Copy all the records exactly, but keep the pictures out of your version.
********************
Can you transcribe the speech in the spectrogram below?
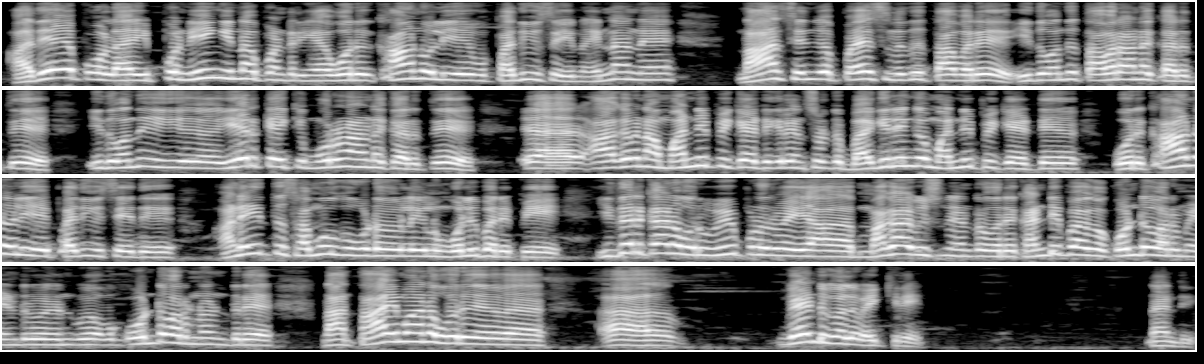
அதே போல் இப்போ நீங்கள் என்ன பண்ணுறீங்க ஒரு காணொலியை பதிவு செய்யணும். என்னென்னு? நான் செஞ்ச பேசுனது தவறு. இது வந்து தவறான கருத்து. இது வந்து இ- இயற்கைக்கு முரணான கருத்து. ஆகவே நான் மன்னிப்பு கேட்டுக்கிறேன்னு சொல்லிட்டு பகிரங்க மன்னிப்பு கேட்டு ஒரு காணொலியை பதிவு செய்து அனைத்து சமூக ஊடகங்களிலும் ஒளிபரப்பி இதற்கான ஒரு விழிப்புணர்வை மகாவிஷ்ணு என்ற ஒரு கண்டிப்பாக கொண்டு வரும் என்று கொண்டு வரணும் என்று நான் தாய்மான ஒரு வேண்டுகோளை வைக்கிறேன். நன்றி.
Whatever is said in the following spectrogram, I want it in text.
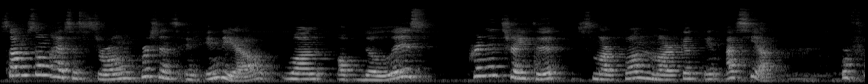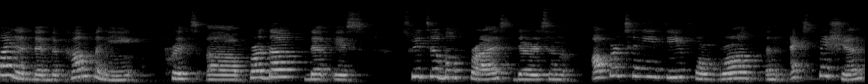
Samsung has a strong presence in India, one of the least penetrated smartphone market in Asia, provided that the company creates a product that is suitable price, there is an opportunity for growth and expansion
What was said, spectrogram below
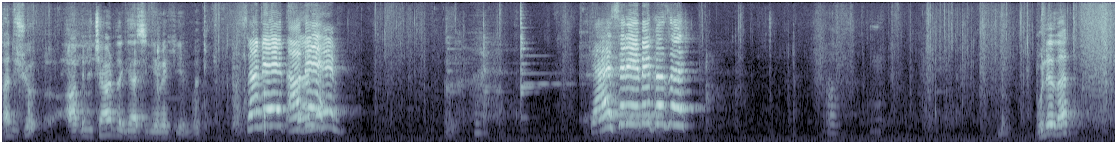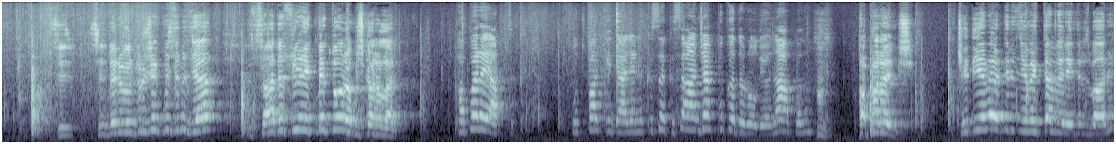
Hadi şu abini çağır da gelsin yemek yiyelim hadi. Samet abi Salim. Gelsene yemek hazır. Bu ne lan? Siz, siz beni öldürecek misiniz ya? Sade suya ekmek doğramış karılar. Papara yaptık. Mutfak giderlerini kısa kısa ancak bu kadar oluyor. Ne yapalım? Paparaymış. Kediye verdiniz yemekten vereydiniz bari.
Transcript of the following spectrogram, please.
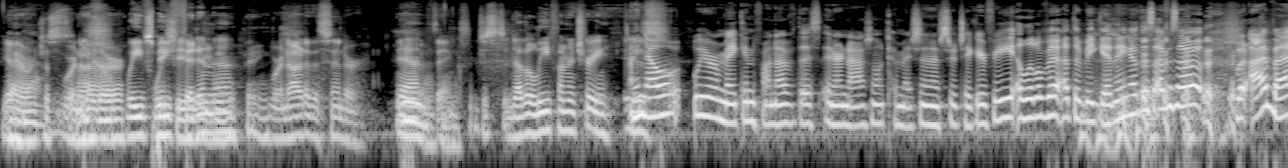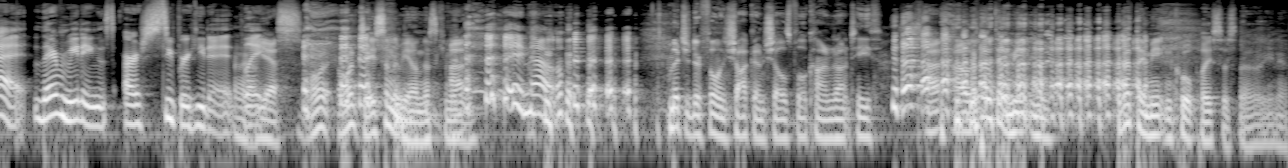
Yeah. Yeah, we're, we're just we're not, another we- we fit in the- thing. we're not at the center Yeah, hmm. of things. just another leaf on a tree. It I is- know we were making fun of this International Commission of Stratigraphy a little bit at the beginning of this episode, but I bet their meetings are super heated. Uh, like, Yes. I want, I want Jason to be on this committee. I know. I bet you they're filling shotgun shells full of conodont teeth. I, I bet they meet in, I bet they meet in cool places though. You know.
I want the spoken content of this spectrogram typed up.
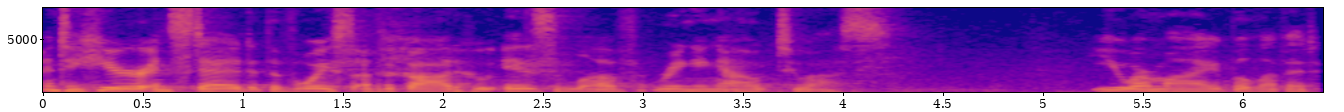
and to hear instead the voice of the God who is love ringing out to us You are my beloved.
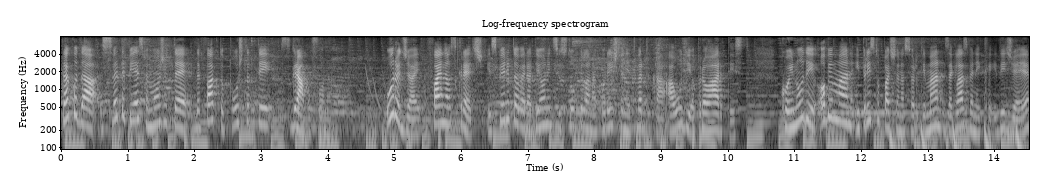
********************
* _Response below_
Can you transcribe the speech in the spectrogram below?
அதே போல் இப்போ நீங்கள் என்ன பண்ணுறீங்க ஒரு காணொலியை பதிவு செய்யணும். என்னென்னு? நான் செஞ்ச பேசுனது தவறு. இது வந்து தவறான கருத்து. இது வந்து இ- இயற்கைக்கு முரணான கருத்து. ஆகவே நான் மன்னிப்பு கேட்டுக்கிறேன்னு சொல்லிட்டு பகிரங்க மன்னிப்பு கேட்டு ஒரு காணொலியை பதிவு செய்து அனைத்து சமூக ஊடகங்களிலும் ஒளிபரப்பி இதற்கான ஒரு விழிப்புணர்வை மகாவிஷ்ணு என்ற ஒரு கண்டிப்பாக கொண்டு வரும் என்று கொண்டு வரணும் என்று நான் தாய்மான ஒரு வேண்டுகோளை வைக்கிறேன். நன்றி.
Whatever is said in the following spectrogram, I want it in text.
Samsung has a strong presence in India, one of the least penetrated smartphone market in Asia, provided that the company creates a product that is suitable price, there is an opportunity for growth and expansion
What was said, spectrogram below
Hadi şu abini çağır da gelsin yemek yiyelim hadi. Samet abi Salim. Gelsene yemek hazır. Bu ne lan? Siz, siz beni öldürecek misiniz ya? Sade suya ekmek doğramış karılar. Papara yaptık. Mutfak giderlerini kısa kısa ancak bu kadar oluyor. Ne yapalım? Paparaymış. Kediye verdiniz yemekten vereydiniz bari.
Transcript of the following spectrogram, please.
Yeah. Yeah, we're, we're just we're not, another we- we fit in the- thing. we're not at the center Yeah, hmm. of things. just another leaf on a tree. It I is- know we were making fun of this International Commission of Stratigraphy a little bit at the beginning of this episode, but I bet their meetings are super heated. Uh, like, Yes. I want, I want Jason to be on this committee. I know. I bet you they're filling shotgun shells full of conodont teeth. I, I bet they meet in, I bet they meet in cool places though. You know.
I want the spoken content of this spectrogram typed up.
and to hear instead the voice of the God who is love ringing out to us You are my beloved.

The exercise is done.